A merger of the waste management firms Veolia and Suez could lead to a loss of competition and an increase in costs for local authorities, a regulator has warned.
The Competition and Markets Authority (CMA) launched an inquiry into the merger deal in October after concerns were raised about the possible loss of competition within the waste sector.
Veolia and Suez are the only suppliers in the UK active across the entire waste management chain, and are two of the few firms able to service the largest and most complex waste management contracts with councils.
The CMA has provisionally found that the merger raises competition concerns.
It warned this would mean less choice when procuring key waste and water management services, which, in turn, could lead to an increase in costs that would be passed on to residents through council tax rises.
Chair of the CMA inquiry group, Stuart McIntosh, said: ‘We all use waste and recycling services in some way so it’s vital that these markets are competitive and provide good value for money.
'This is all the more important at a time when local authority budgets are already stretched and waste management services have to evolve to help achieve net zero targets.

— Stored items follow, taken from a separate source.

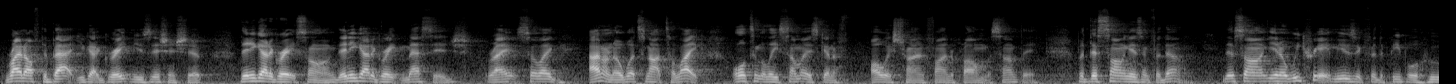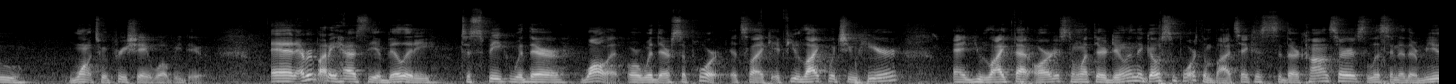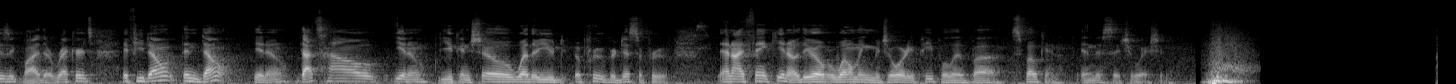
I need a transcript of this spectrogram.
right off the bat, you got great musicianship. Then you got a great song. Then you got a great message, right? So like, I don't know what's not to like. Ultimately, somebody's gonna always try and find a problem with something. But this song isn't for them this song, you know, we create music for the people who want to appreciate what we do. And everybody has the ability to speak with their wallet or with their support. It's like if you like what you hear and you like that artist and what they're doing, then go support them. Buy tickets to their concerts, listen to their music, buy their records. If you don't, then don't. You know, that's how you know you can show whether you approve or disapprove. And I think you know the overwhelming majority of people have uh, spoken in this situation.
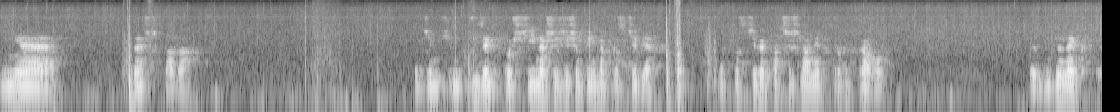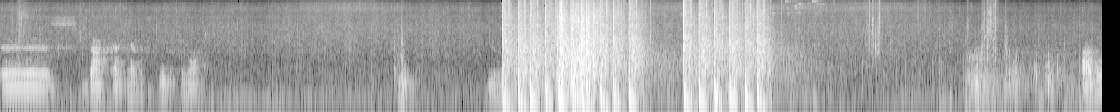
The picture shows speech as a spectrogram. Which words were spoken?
Nie. Deszcz pada. Gdzie mi się... Widzę gości na 65 na wprost ciebie. Na wprost ciebie patrzysz na mnie, to trochę w prawo. Budynek y, z dachem. Jak to ci wytłumaczę? Padł?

‘We’ve heard from a number of customers, including local authorities, who are concerned that this merger could reduce competition in markets where choice is already limited, leading to higher prices or poorer services.
‘We share those concerns and want to make sure that commercial customers and councils don’t get a worse deal, leaving taxpayers to foot the bill at a time when household budgets are already under huge pressure.’